Others include the Government of Liberia's (GoL) contribution (Counterpart Funding) to ongoing donor financed public investment projects through loans and grants amounts to US$24.5-million, and GoL Grants and Transfers to various institutions and entities that contribute to Liberia's socio-economic reconstruction US$85.7-million.
In support of major Public Sector Investments, intended to advance Liberia's post-Ebola recovery, growth, and development, the Cabinet agreed to fund road construction and maintenance at the cost of US$44.3-million, including US$17.3-million as GoL contribution to donor funded projects.
The Cabinet also agreed to fund renovation of public buildings at the cost of US$9-million, expansion of electricity at US$2.4-million, district development projects throughout the country (through the National Legislature) at US$10.9-million, and water and sanitation US$2.3-million.
Beach and waterways cleaning at US$1-million, human capacity-building US$2-million, private sector development US$1.5-million, National Low Cost Housing project (US$1.5 million, and LWSC Water Project US$1.0-million were other key areas the Cabinet also agreed on in the current budget.
Other key areas considered in the draft budget by the Cabinet include renovation works at BWI US$1-million, renovation works at Tubman University (US$1-million, and a host of other key interventions critical for the delivery of social services and economic transformation.
Road, electricity projects delayed
Projects such as funding for road construction and maintenance at the cost of US$44.3-million, fund for renovation of public buildings of US$9-million, expansion of electricity at US$2.4-million, district development projects throughout the country (through the National Legislature) at US$10.9-million, and water and sanitation US$2.3-million all will be stalled as the budget year continues to elapse.
The Revenue Code of Liberia provides that any amount of money not expended during the course of the budget year has to be carry forward by June 30, the end of the budget year.
Section 2217 of the Revenue Code of Liberia Act of 2000 as amended in 2011 on disposition of un-obligated balances states that "unless an appropriation is specifically designated as a multiple year appropriation, the unobligated balances of each appropriation authorized in any supplemental appropriations acts shall revert to inappropriate surplus at the end of the fiscal year for which such appropriation is authorized and shall not thereafter be available for obligation or expenditure except by subsequent legislative enactments.

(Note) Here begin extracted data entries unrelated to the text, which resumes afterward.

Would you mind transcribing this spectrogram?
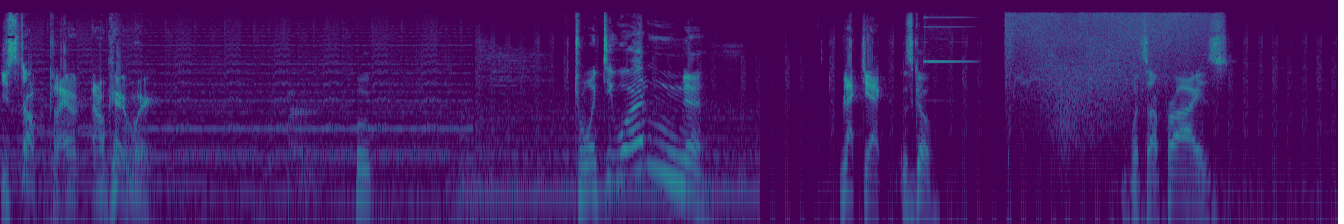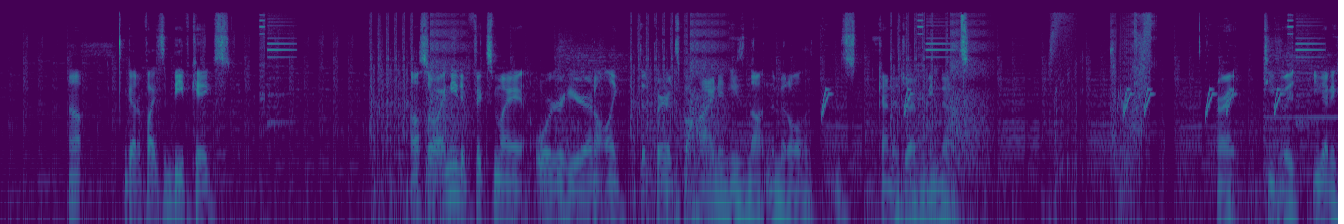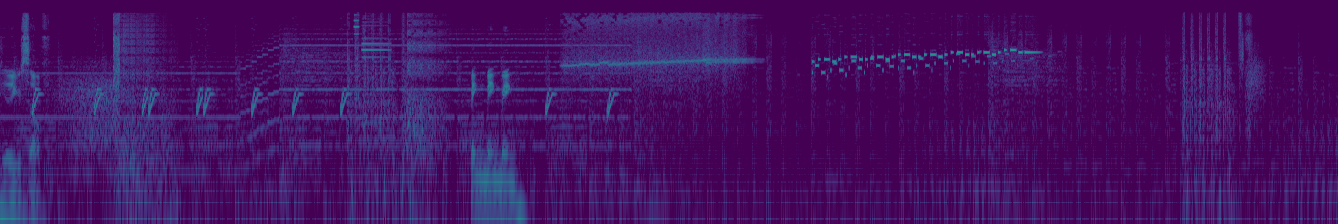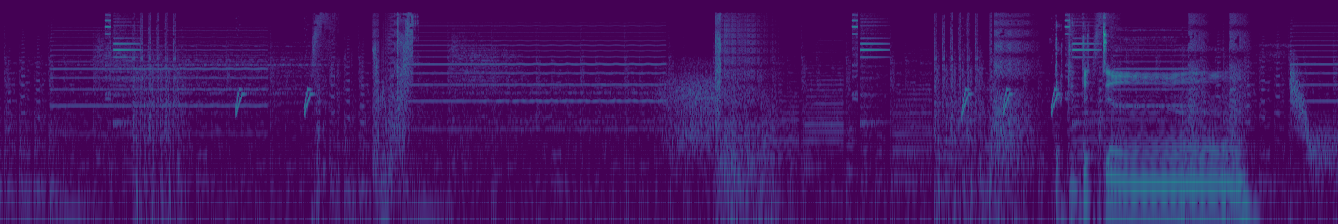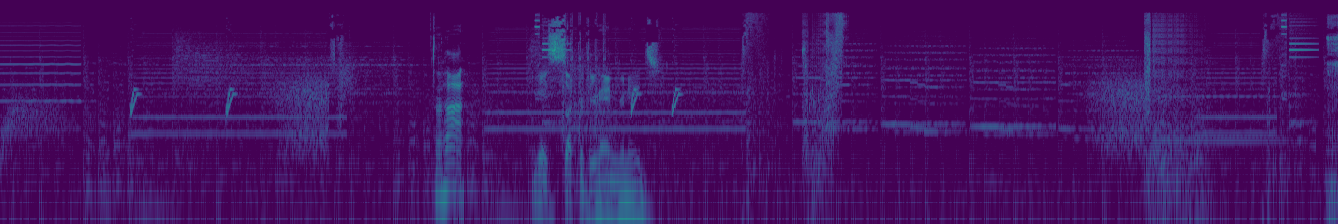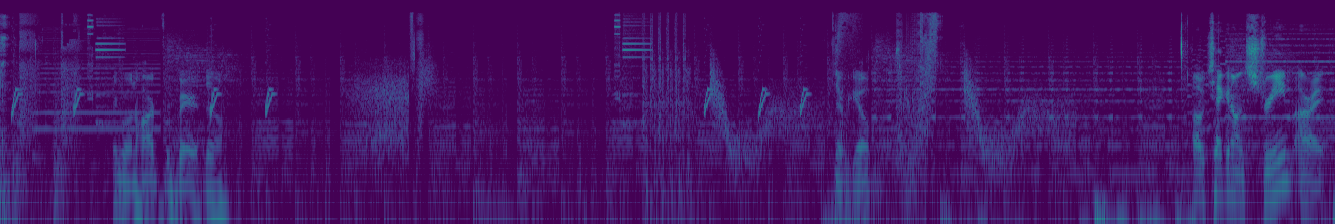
you stop it, Cloud. I don't care where. Boop. 21! Blackjack, let's go. What's our prize? Oh, gotta fight some beefcakes. Also, I need to fix my order here. I don't like that Barret's behind and he's not in the middle. It's kind of driving me nuts. Alright, Tifa, you gotta heal yourself. Bing, bing, bing. Du-du-du-du. Haha! You guys suck with your hand grenades. They're going hard for Barret though. There we go. Oh, check it on stream? Alright.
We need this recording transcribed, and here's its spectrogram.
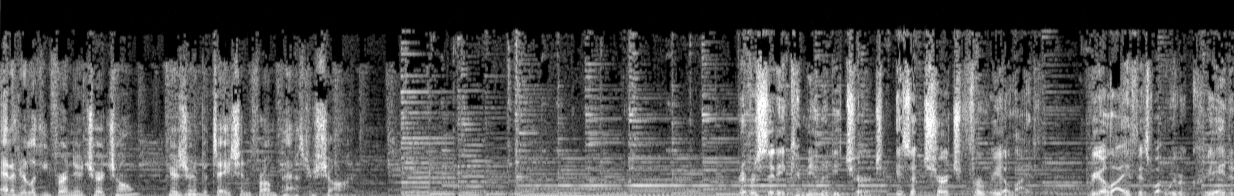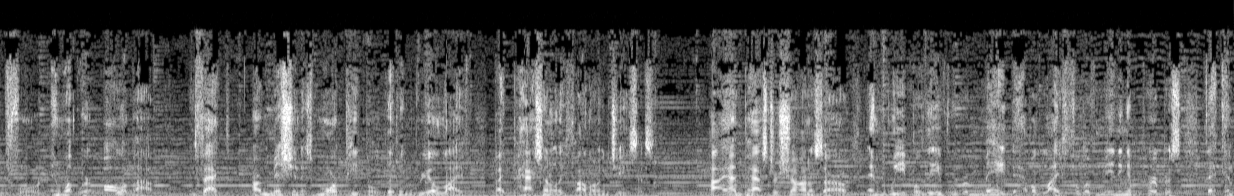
And if you're looking for a new church home, here's your invitation from Pastor Sean. River City Community Church is a church for real life. Real life is what we were created for and what we're all about. In fact, our mission is more people living real life by passionately following Jesus. Hi, I'm Pastor Sean Azaro, and we believe we were made to have a life full of meaning and purpose that can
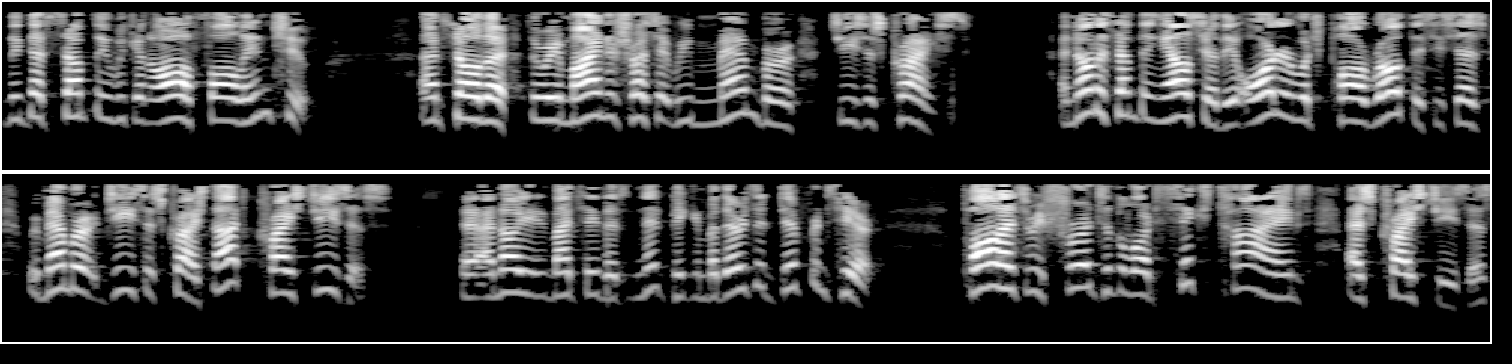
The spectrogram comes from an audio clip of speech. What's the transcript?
I think that's something we can all fall into. And so the, the reminder to us that remember Jesus Christ. And notice something else here. The order in which Paul wrote this, he says, remember Jesus Christ, not Christ Jesus. Uh, I know you might say that's nitpicking, but there's a difference here. Paul has referred to the Lord six times as Christ Jesus.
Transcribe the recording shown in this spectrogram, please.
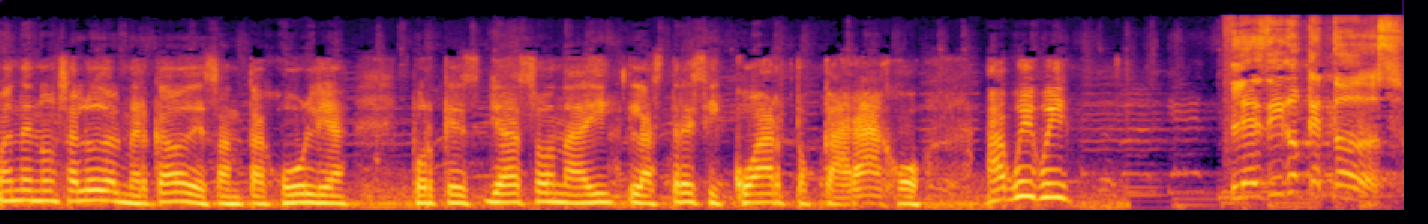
Manden un saludo al mercado de Santa Julia, porque ya son ahí las tres y cuarto, carajo. Ah, Wiwi. Les digo que todos.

The balances of appropriation obligated but not disburse prior to the end of the fiscal year shall be carried over and added to appropriations for the next succeeding year and shall be available for any other purpose".
As per this provision, any amount not used during the budget year will be carried forward to the 2017/2018 budget year.
On Wednesday Nigeria slipped into recession with the latest growth figures showing the economy contracted 2.06% between April and June.